Appendix A Selected Methods for Study of Marine Plants
Appendix B Uses of Algae
abiotic factors acid adaptations algal areas Avicennia benthic biomass blades blue-green algae branches brown algae calcified carbon Caribbean cell wall Chap chlorophyll chloroplasts coast coastal concentrations contain coral reefs coralline crustose Dawes diatoms dinoflagellates diversity dominant ecology ecosystems epiphytes estuaries example Figure filamentous fish Florida freshwater fringing fucoid Fucus gametophytes genera grass grazing green algae grow growth habitats Halimeda Halodule halophytes Hoek increase intertidal zone irradiance kelp layer leaf limited Littler lower macroalgae mangals mangrove marine plant communities morphology nitrogen nutrients occur oceanic organic oxygen photosynthetic phytoplankton pigments primary production psammophytic rates red algae reproduction result rhizome Rhizophora roots salinity salt marsh salt marsh plants seagrass seawater seaweeds sediment short shoots Spartina species sporophyte structure studies substrata subtidal surface temperature terrestrial Thalassia testudinum tidal tides tion tropical types upper uptake urchin vegetation wave whereas zonation zooxanthellae Zostera
Page 406 - A rapid and sensitive method for the quantitation of microgram quantities of protein using the principle of protein-dye binding.
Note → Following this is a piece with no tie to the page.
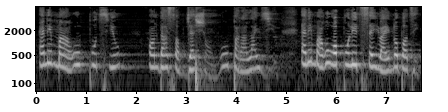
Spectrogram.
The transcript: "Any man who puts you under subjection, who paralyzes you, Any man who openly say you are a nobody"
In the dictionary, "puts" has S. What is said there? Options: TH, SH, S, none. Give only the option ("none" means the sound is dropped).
none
Page 422 - TA Thoman. 1984. The nursery role of seagrass meadows in the upper and lower reaches of the Chesapeake Bay. Estuaries.
Page 420 - CJ 1994. Changes to the structure and productivity of a Posidonia sinuosa meadow during and after imposed shading.
Page 405 - Succession and pattern of tropical Intertidal seagrasses in Cockle Bay, Queensland, Australia: A decade of observations.